Instead, she was named ambassador to Britain, where with her breezy, energetic style and the mere fact of being a woman, she seemed to fascinate her host country. She held the post from 1976 to 1977.
Anne Legendre was born in New Orleans on Dec. 27, 1927. Her father, Armant Legendre, was a coffee importer from a Creole family. At the Foxcroft School in Middleburg, Va., she was president of the student body and class valedictorian.
She graduated in 1949 from Vassar College, where she was member of Phi Beta Kappa and got her first taste of political activism as a volunteer worker for Harry S. Truman's 1948 presidential campaign.
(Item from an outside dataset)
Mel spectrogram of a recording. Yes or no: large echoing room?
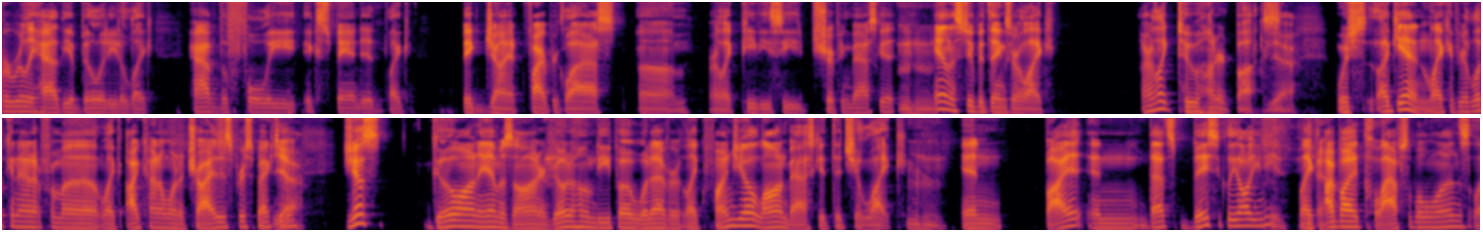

In 1950, after working briefly as an assistant editor at Harper's Bazaar, she married Tobin Armstrong, a Texas cattle rancher, whom she met while visiting a classmate at the King Ranch, which adjoined Mr. Armstrong's 50,000-acre property. After moving to Texas, she learned to ride a horse, fish and handle a rifle. Mr. Armstrong died in 2005.
It was on the Armstrong ranch that Vice President Dick Cheney, while quail hunting in February 2006, let off an errant blast from his shotgun that hit Harry Whittington, a Texas lawyer, in the face and upper body. He was not seriously injured.
Mrs. Armstrong switched parties during the 1952 presidential campaign. She started as a precinct worker and then "sort of branched out," she told The Times in 1976.
Out and up would have been more accurate. She rose to become vice chairwoman of the state party from 1966 to 1968 and from 1968 to 1973 was a state committeewoman on the Republican National Committee, of which she was a chairwoman from 1971 to 1973. She favored a more inclusive Republican party that would reach out to younger voters, ethnic minorities and women.
Mrs. Armstrong was a keynote speaker at the 1972 Republican convention, the first woman in either party to deliver a keynote address.
She was a chairwoman of Ronald Reagan's 1980 presidential campaign and was chairwoman of the President's Foreign Intelligence Advisory Board from 1981 to 1990. After leaving politics, Mrs. Armstrong sat on the boards of several large corporations. In 1987, Reagan awarded her the Presidential Medal of Freedom.
In addition to her son J. Barclay of Houston, she is survived by four other children, Sarita Armstrong Hixon and Tobin Armstrong Jr., also of Houston; Katharine Armstrong Love of Austin, Tex.; James Armstrong of Middleburg; 13 grandchildren; and a sister, Katharine Legendre King of Houston.
Photo obtained from: http://www.nndb.com
Biography obtained from: http://www.nytimes.com